Maryland’s business climate is 45th in the nation according to the non-partisan Tax Foundation. Delegate O’Donnell proposes basic reform of the major long-term cost drivers of the state budget including the Medicaid program, education spending and the pension system.

“I need Jim Pettit with me in Annapolis to ensure that Montgomery County public schools remain strong and that we improve our business climate in order to avoid drastic cuts for years to come.  The only way I can do that is to change the status quo in Annapolis by electing new people to the legislature,” said O’Donnell.

Delegate O’Donnell, who represents district 29 C in Calvert and St. Mary’s Counties, has been minority leader since 2007 and a member of the House of Delegates since 1995. The endorsement follows those of former Governor Robert L. Ehrlich and Ambassador Ellen Sauerbrey, who was the GOP nominee for Governor in 1994 and 1998.

Jim Pettit
Delegate candidate. District 39. 301.704.1363
Authority:  pettit4delegate / Arlene Hale Treasurer

Big tree falls in Colesville

A large tree toppled Saturday morning with little or no warning onto a house in Montgomery County in what might have been one of the last effects of Thursday's thunderstorms. It was not clear late Saturday why the great oak fell about 7 a.m. in the Colesville area. But it heavily damaged the two-story, single-family house, in the 13500 block of Collingwood Terrace, and trapped a couple inside for a time, said Capt. Oscar Garcia of the county Fire and Rescue Service.

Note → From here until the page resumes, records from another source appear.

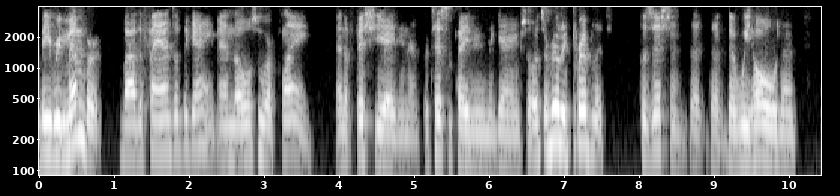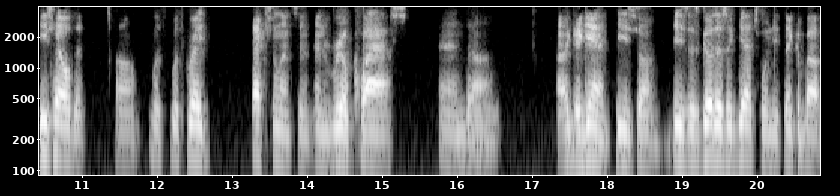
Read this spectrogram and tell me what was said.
be remembered by the fans of the game and those who are playing and officiating and participating in the game. So it's a really privileged position that, that, that we hold. And he's held it uh, with, with great excellence and, and real class. And um, again, he's um, he's as good as it gets when you think about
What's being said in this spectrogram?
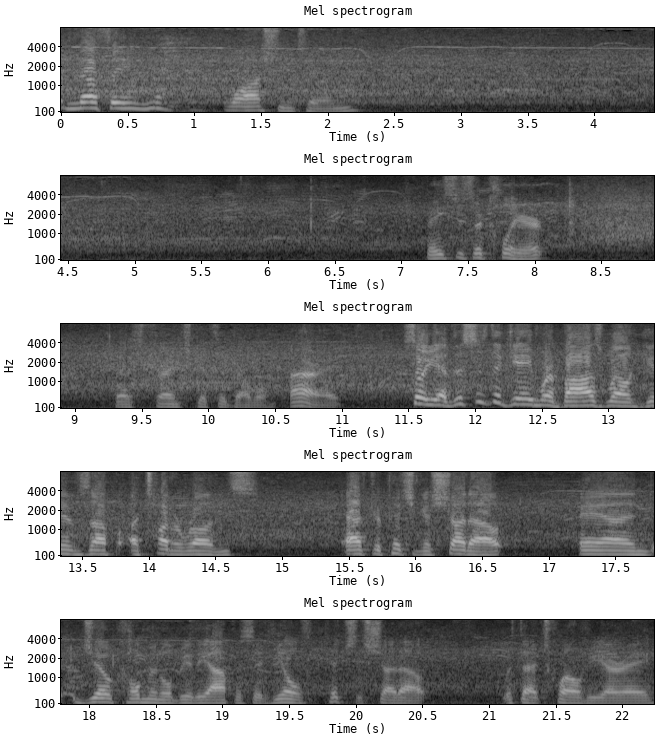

The tree fell less than 48 hours after a punishing storm that snapped tree trunks like flower stalks, but whether it was a delayed consequence was "hard to tell," Garcia said. Garcia said the tree's trunk was several feet in diameter. At least two residents of the street said they had heard that the tree might have been rotten inside.

A Collingwood Terrace resident said she had "no idea" why the huge tree came down. The storm, she said, "may have loosened" its root structure. The tree was "very, very old," said the woman, Judy Siebenberg. Calling the oak "the biggest tree you've ever seen," she said it came down with "a big thump," and the sight of it lying across the neighboring house "was horrific." SOURCE: Washington Post